When Will Ferrell calls, it’s hard to know what to expect. Maybe he’ll be an unpredictable comedic maniac who spews jokes faster than Robin Williams and Jim Carrey combined. Or perhaps he’ll assume the arrogant attitude of a $20 million-a-movie star with little time for inane questions. It turns out Will Ferrell is none of those things.
There’s something down-to-earth, relatable and even sweet about him, qualities that illuminate his latest turn as a kindhearted but desperately dull IRS auditor in “Stranger Than Fiction.”
“Just after college and before I started making the leap into comedy and acting, I didn’t know what I was going to do,” the “Saturday Night Live” alum recalls. “I had a job as a bank teller, and I was living at home again. … I’ve had little, tiny periods like that where I’ve felt isolated and lonely. I’ve often thought that if I wasn’t doing what I get to do and if someone said to me, ‘You can be comfortable and can work in a steady job and you don’t get to have a family,’ I’ve often thought I could kind of live that life.”

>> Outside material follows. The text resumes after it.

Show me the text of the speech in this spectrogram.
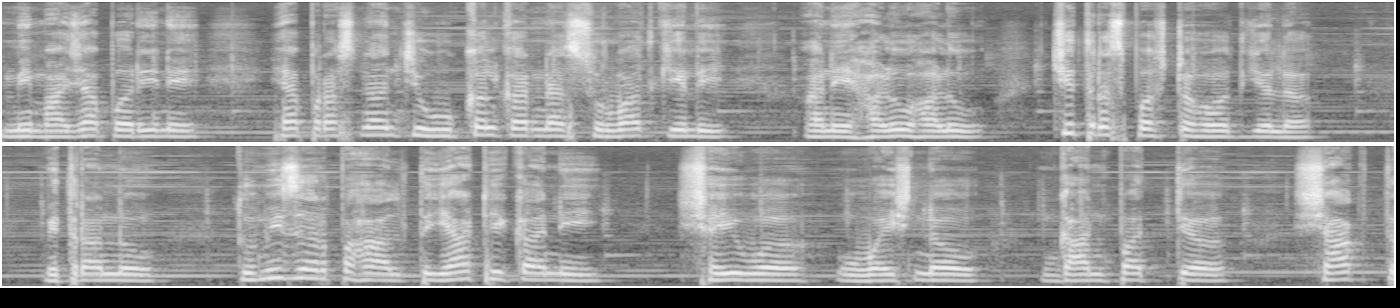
मी माझ्या परीने ह्या प्रश्नांची उकल करण्यास सुरुवात केली आणि हळूहळू चित्र स्पष्ट होत गेलं. मित्रांनो तुम्ही जर पाहाल तर या ठिकाणी शैव वैष्णव गाणपत्य शाक्त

In “Fiction,” that kind of life takes a drastic turn for Harold, whose routine existence is shattered after he begins to hear an author’s voice (Emma Thompson) narrating his behavior.
It’s tempting to suggest that this is a completely out-of-left-field choice for Ferrell, 39, but close trackers of his career know that that’s not true. The University of Southern California grad made a name for himself on the big screen by starring as a beer-funneling frat guy (“Old School”) and an oversize Santa’s helper (“Elf”), but the actor also has appeared in a Woody Allen film (“Melinda and Melinda”).
For whatever reason, Ferrell has an on-screen tendency to strip down to his skivvies (or less). “Within a certain context, it seems to be funny,” he says. “There’s definitely nothing like that in ‘Stranger Than Fiction,’ and it’s definitely not something I have to do. But when I get a reaction from people like, ‘Why do you do that?,’ it makes me want to do it again and again.”
Despite his career — he topped a Forbes magazine list of last year’s best-paid actors — he continues to turn down invitations to appear on “Inside the Actors Studio.”
“I just feel slightly shy about going on there,” he admits, noting that host James Lipton has invited him multiple times. “I feel like that’s the show where he’s interviewed Robert De Niro and Dustin Hoffman and Meryl Streep, people like that. Then again, maybe he has done all those people, so he’s got to get to the bottom of the barrel.”